Fire crews and water bombing aircraft are on alert as four days of heatwave conditions begin over south-eastern states, with temperatures topping 40C in some parts.
A hot air mass that has delivered scorching temperatures across large parts of Western Australia is expected to move across the country ahead of an approaching cold front, the Bureau of Meteorology says.
Temperatures are set to exceed 40C in Adelaide, Canberra and Melbourne, while some places such as Cummins in South Australia, Echuca in northern Victoria and Griffith in inland NSW are expected to reach 45C.
There is a “very high” fire danger rating in place for the ACT today, with temperatures forecast to reach as high as 38C.
ACT Emergency Services Commissioner Georgeina Whelan said it was hoped that backburning operations would slow the spread of the 10,000-hectare Orroral Valley fire. Smoke from the blaze, south of Canberra, is expected to linger over the capital this morning.
Authorities have warned it is the most serious blaze the capital has faced since the deadly 2003 bushfires, which destroyed almost 500 homes and led to four deaths.
Adelaide is forecast to have a top of 42C today with the mercury going even higher in some regional centres.
Cummins, on Eyre Peninsula, will be among the hottest with a forecast high of 46C.
Severe bushfire conditions have been declared for six South Australian districts as authorities brace for day of soaring temperatures and rising winds.
The Country Fire Service says total fire bans have been declared for the lower Eyre Peninsula, the mid-north, the Mount Lofty Ranges, Yorke Peninsula, the lower south-east and on Kangaroo Island.
Temperatures in Melbourne and Victoria’s north will climb up to 40C today and tomorrow, worsening fire danger conditions after a week of respite in the bushfire front.
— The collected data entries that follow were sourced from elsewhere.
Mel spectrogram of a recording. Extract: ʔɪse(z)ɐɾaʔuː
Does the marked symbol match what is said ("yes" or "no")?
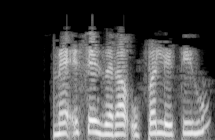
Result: yes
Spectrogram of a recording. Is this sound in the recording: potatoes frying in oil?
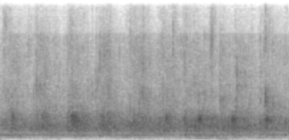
no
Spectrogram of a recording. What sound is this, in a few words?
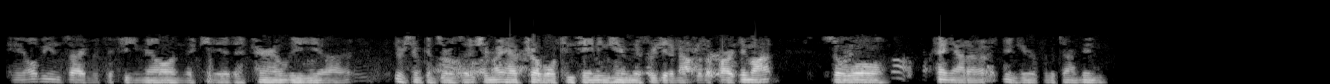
Mesa PD Fiesta Dispatch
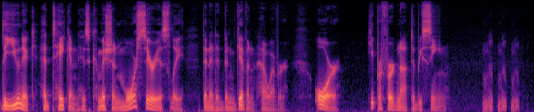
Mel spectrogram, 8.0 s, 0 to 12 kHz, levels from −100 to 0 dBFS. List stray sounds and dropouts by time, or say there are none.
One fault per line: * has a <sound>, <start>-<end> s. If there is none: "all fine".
* has a laugh, 7.2-7.8 s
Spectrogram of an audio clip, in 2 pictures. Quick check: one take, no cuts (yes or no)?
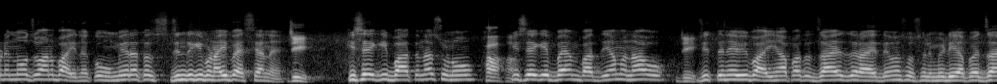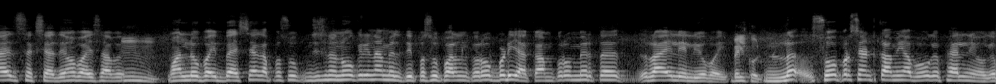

Emergency services and Australian defence forces have continued opening roads to help fire-affected communities.
After confirming about 250 people had been able to return to the stranded town of Mallacoota, Emergency Management Commissioner Andrew Crisp warned Victorians of the weather ahead.
“Thursday will be warm, but Friday is a significant day for us with elevated fire conditions,” he said.
“There’ll be storms that come through with the potential for dry lightning, so again it’s a challenging day for us.”
A cooler change to bring an end to this heat will come in the form of rain, storms and a southerly wind change by the late weekend.
The rain should bring relief in central Australia, SA, Tasmania and Victoria with potential for the biggest falls since last winter.